Two Cantos of Mutabilitie: which, both for forme
and matter, appeare to be parcell of some follow-
ing Booke of the Faerie Queene, under the
THE SIXTH BOOKE OF
THE FAERIE QUEENE
CONTAYNING THE LEGEND OF SIR CALIDORE, OR OF COURTESIE.
Calidore sees young Tristram slay
WHAT vertue is so fitting for a Knight,
Thereto great helpe Dame Nature selfe doth lend:
That well in courteous Calidore appeares ;
A tall young man, from thence not farre away,
Him stedfastly he markt, and saw to bee
A goodly youth of amiable grace,
And them beside a Ladie faire he saw
Standing alone on foote in foule array; To whom himselfe he hastily did draw To weet the cause of so uncomely fray, And to depart them, if so be he may : But, ere he came in place, that Youth had kild That armed Knight, that low on ground he lay; Which when he saw, his hart was inly child With great amazement, and his thought with wonder fild.

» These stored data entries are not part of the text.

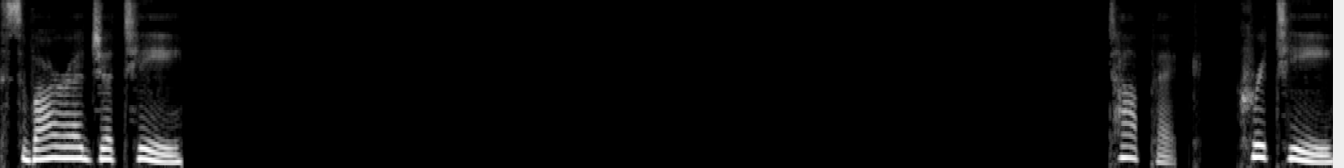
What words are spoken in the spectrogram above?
Svarajati. Topic: Kriti.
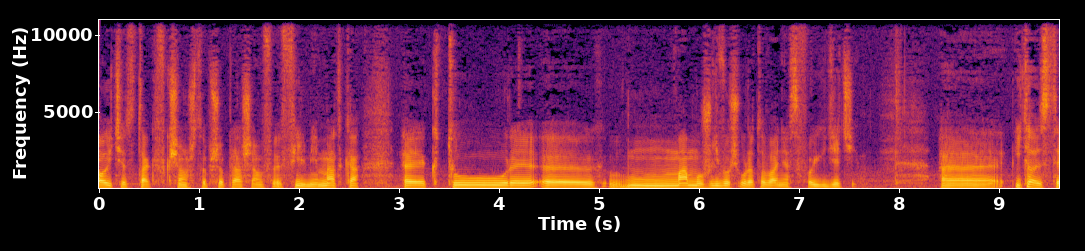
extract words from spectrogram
ojciec, tak w książce, przepraszam, w filmie, matka, e, który e, ma możliwość uratowania swoich dzieci. E, I to jest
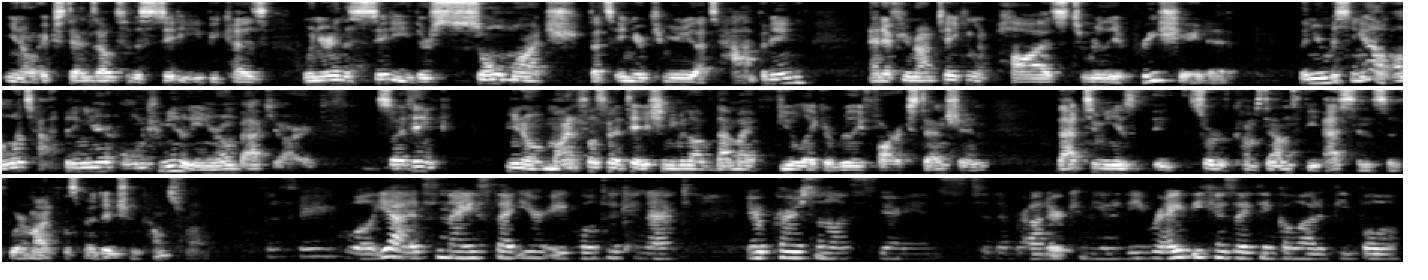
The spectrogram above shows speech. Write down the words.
you know, extends out to the city because when you're in the city, there's so much that's in your community that's happening. And if you're not taking a pause to really appreciate it, then you're missing out on what's happening in your own community, in your own backyard. So I think, you know, mindfulness meditation, even though that might feel like a really far extension, that to me is it sort of comes down to the essence of where mindfulness meditation comes from. That's very cool. Yeah, it's nice that you're able to connect your personal experience to the broader community, right? Because I think a lot of people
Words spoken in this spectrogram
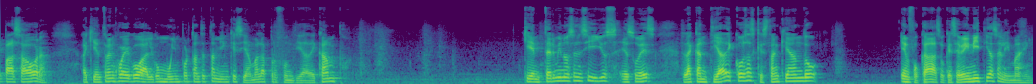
pasa ahora? Aquí entra en juego algo muy importante también que se llama la profundidad de campo. Que en términos sencillos, eso es la cantidad de cosas que están quedando enfocadas o que se ven nítidas en la imagen.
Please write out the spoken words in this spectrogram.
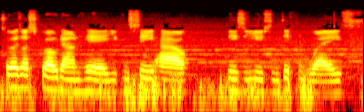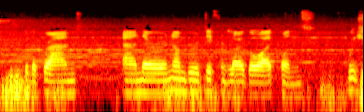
so as I scroll down here, you can see how these are used in different ways for the brand, and there are a number of different logo icons which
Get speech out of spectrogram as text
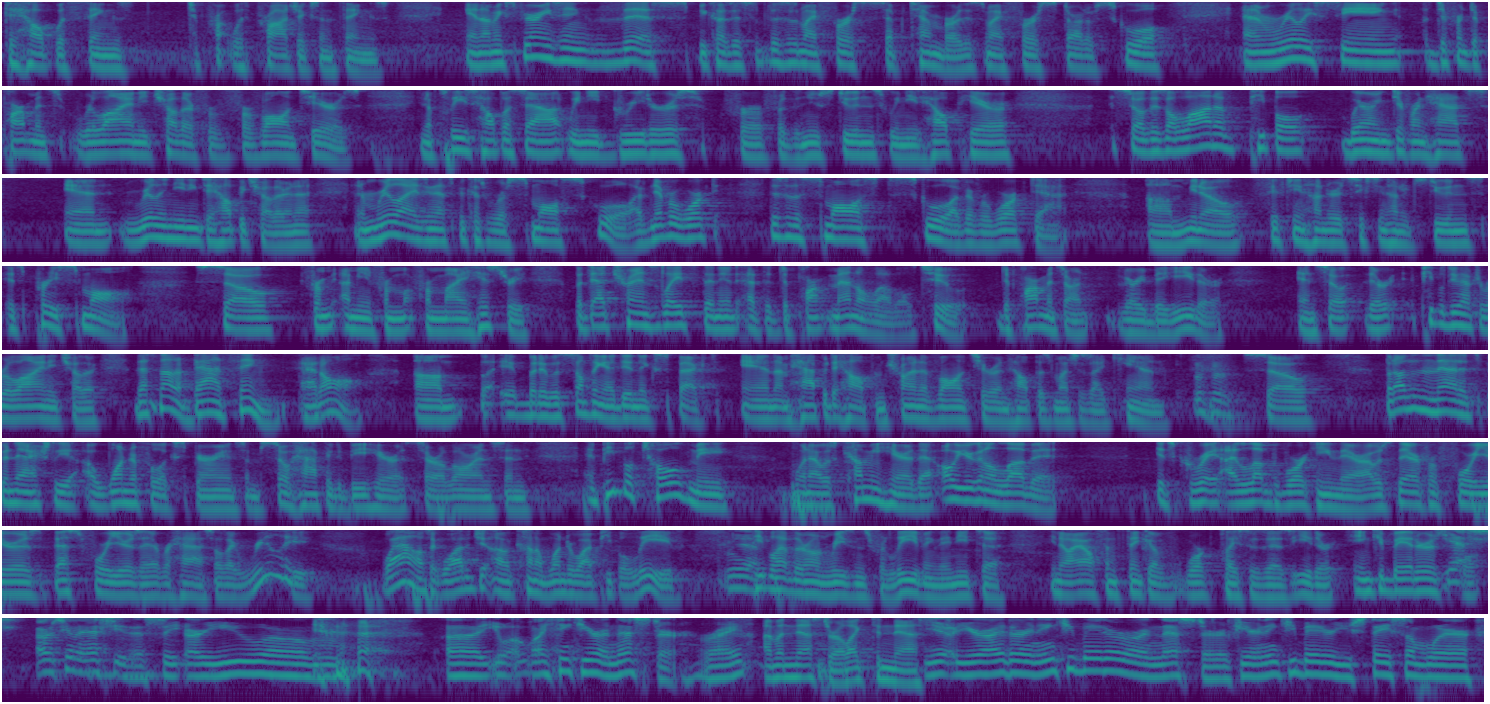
to help with things, to pro- with projects and things and I'm experiencing this because it's this is my first September. This is my first start of school, and I'm really seeing different departments rely on each other for, for volunteers. You know, please help us out. We need greeters for for the new students. We need help here. So there's a lot of people wearing different hats and really needing to help each other. And, I, and I'm realizing that's because we're a small school. I've never worked. This is the smallest school I've ever worked at um, you know, 1,500, 1,600 students. It's pretty small. So from I mean from from my history, but that translates then in, at the departmental level too. Departments aren't very big either, and so there people do have to rely on each other. That's not a bad thing at all. Um, but it, but it was something I didn't expect, and I'm happy to help. I'm trying to volunteer and help as much as I can. So, but other than that, it's been actually a wonderful experience. I'm so happy to be here at Sarah Lawrence, and and people told me when I was coming here that oh, you're going to love it. It's great. I loved working there. I was there for four years, best four years I ever had. So I was like, really? Wow. I was like, why did you? I kind of wonder why people leave. Yeah. People have their own reasons for leaving. They need to, you know, I often think of workplaces as either incubators. Yes, I was going to ask you this. So are you? Um, uh, you, I think you're a nester, right? I'm a nester. I like to nest. You're, you're either an incubator or a nester. If you're an incubator, you stay somewhere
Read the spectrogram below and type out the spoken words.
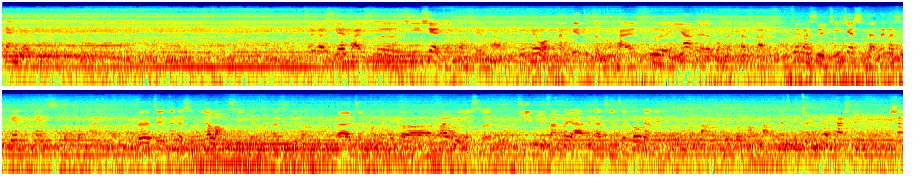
standard. 这个实验台是机械整容实验台，就跟我们那个电子整容台是一样的功能，但是呢，这个是机械式的，那个是电电子整容台。这这这个是比较老式一点的，但是这个呃整容的那个范围也是心率范围啊，那个承受重量的时候比较大，可以做更大。那这个震动它是上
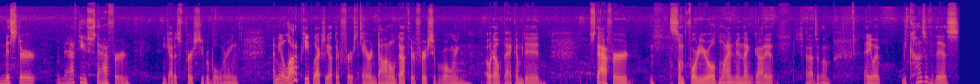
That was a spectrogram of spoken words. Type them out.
Mr. Matthew Stafford. He got his first Super Bowl ring. I mean, a lot of people actually got their first. Aaron Donald got their first Super Bowl ring. Odell Beckham did. Stafford, some 40 year old lineman that got it. Shout out to them. Anyway, because of this,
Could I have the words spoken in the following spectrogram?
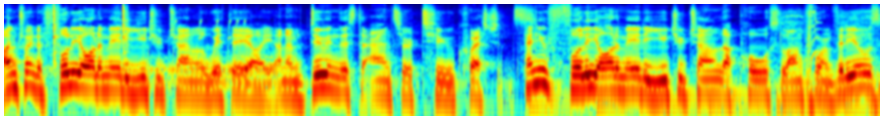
I'm trying to fully automate a YouTube channel with AI and I'm doing this to answer two questions. Can you fully automate a YouTube channel that posts long form videos?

Buskins he wore of costliest cordwayne,
Pinckt upon gold, and paled part per part,
That first unto his hand in chase did happen neare.